'''

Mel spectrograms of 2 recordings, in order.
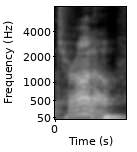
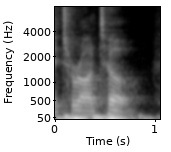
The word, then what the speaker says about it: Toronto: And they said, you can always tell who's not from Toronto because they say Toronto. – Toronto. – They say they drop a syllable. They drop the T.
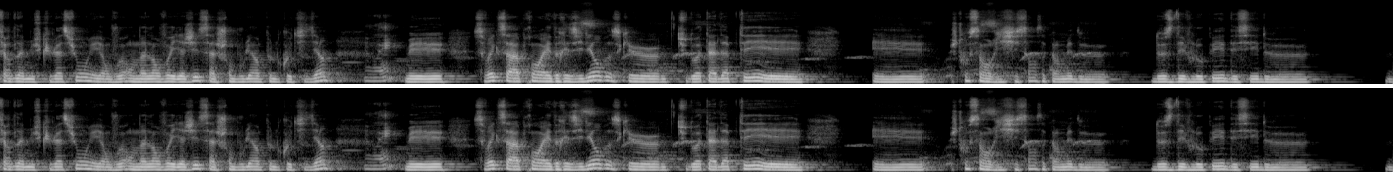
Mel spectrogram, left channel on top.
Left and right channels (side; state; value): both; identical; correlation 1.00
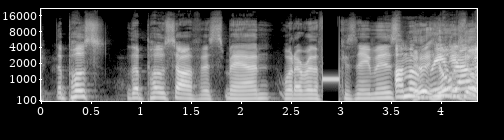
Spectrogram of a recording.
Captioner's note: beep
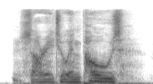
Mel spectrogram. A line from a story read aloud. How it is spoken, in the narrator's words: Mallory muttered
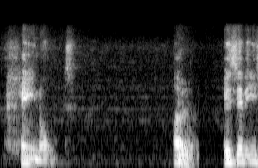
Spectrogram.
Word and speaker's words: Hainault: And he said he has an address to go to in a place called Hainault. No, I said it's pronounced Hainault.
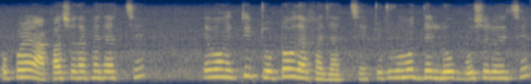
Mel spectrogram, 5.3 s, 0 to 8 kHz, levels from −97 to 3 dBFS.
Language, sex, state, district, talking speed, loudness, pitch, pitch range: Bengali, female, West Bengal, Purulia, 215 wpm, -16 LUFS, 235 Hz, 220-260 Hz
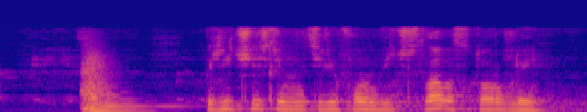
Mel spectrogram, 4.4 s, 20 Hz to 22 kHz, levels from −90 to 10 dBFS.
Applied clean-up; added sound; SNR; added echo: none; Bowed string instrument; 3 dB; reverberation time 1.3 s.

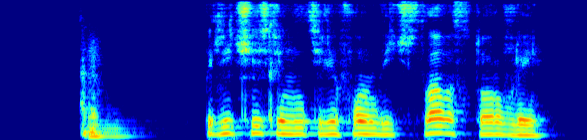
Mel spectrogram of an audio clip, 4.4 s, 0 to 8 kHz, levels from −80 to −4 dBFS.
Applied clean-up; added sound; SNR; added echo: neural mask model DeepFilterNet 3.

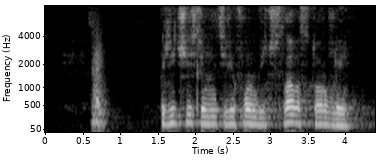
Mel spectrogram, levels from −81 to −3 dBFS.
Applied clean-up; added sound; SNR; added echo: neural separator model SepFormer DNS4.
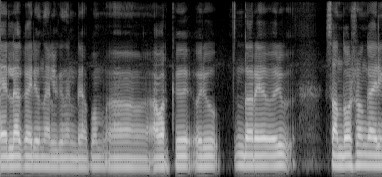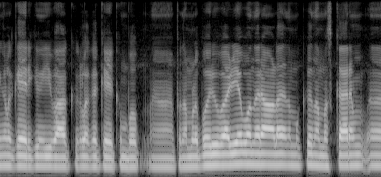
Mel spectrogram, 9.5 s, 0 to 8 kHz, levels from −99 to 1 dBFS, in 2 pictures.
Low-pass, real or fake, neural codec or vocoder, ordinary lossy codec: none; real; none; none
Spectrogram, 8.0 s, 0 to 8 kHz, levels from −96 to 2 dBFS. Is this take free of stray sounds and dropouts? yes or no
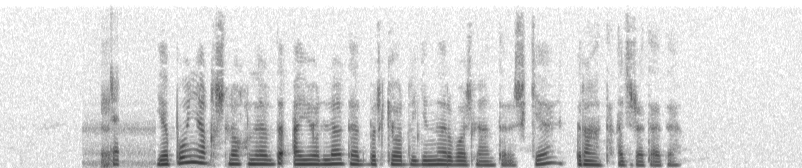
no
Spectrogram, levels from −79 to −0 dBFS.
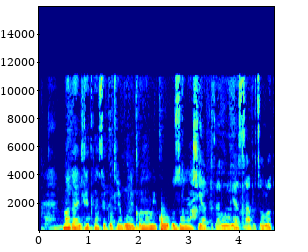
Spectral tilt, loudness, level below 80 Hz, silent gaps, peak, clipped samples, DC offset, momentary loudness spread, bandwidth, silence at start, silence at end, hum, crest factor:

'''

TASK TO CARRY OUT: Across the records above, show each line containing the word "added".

COMPLETED TASK:
Applied clean-up; added sound; SNR; added echo: none; Bowed string instrument; 3 dB; reverberation time 1.3 s.
Applied clean-up; added sound; SNR; added echo: neural mask model DeepFilterNet 3.
Applied clean-up; added sound; SNR; added echo: neural separator model SepFormer DNS4.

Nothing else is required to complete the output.